Mississippi river. I presume these orders drove Martin to turn his
attention to tobacco in the east:
Headquarters, Major General Washburn,
District West Tennessee.
Memphis, May 10, 1864.
"The practical operation of commercial intercourse from this
city with the States in rebellion, has been to help largely to
feed, clothe, arm and equip our enemies."
* * * * *
"To take cotton, belonging to the Rebel Government to Memphis,
and convert it into supplies and greenbacks, and return to the
lines of the enemy, or place the proceeds to the credit of the
Rebel Government, in Europe, is safe and easy.
"I have undoubted evidence that large amounts of cotton have
been and are being brought here to be sold, belonging to the
* * * * *
"It is therefore ordered, that on and after the 15th of May,
1864, the lines of the Army at Memphis be closed and no person
be permitted to leave the city, except by river, without a
"By order of
Major General C. C. WASHBURN."
A similar order was issued by Colonel Farrar, at Natchez, Miss., and by
General Sherman at Vicksburg, in which they said:
"The amount of trade through the lines at all these points,
with the isolated localities, where trade stores were
situated, was estimated at not less than a half million
On the 6th of March, 1864, General Roberts, with one thousand five
hundred men, and with naval help, left Fortress Monroe for
Fredericksburg. He captured and destroyed three hundred and eighty
thousand dollars worth of tobacco.
Martin was the representative of the Confederate Treasury Department. I
recovered his correspondence with Secretary Trenholm. It was understood

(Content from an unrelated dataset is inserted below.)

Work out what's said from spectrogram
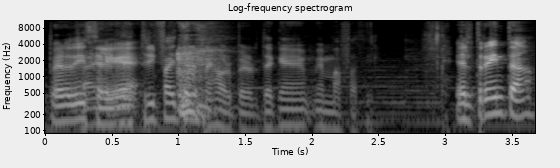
Pero dice el que Street Fighter es mejor, pero el Tekken es más fácil. el 30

that the proceeds of the sale of this tobacco was to go to Paris to help
pay Confederate debts incurred there.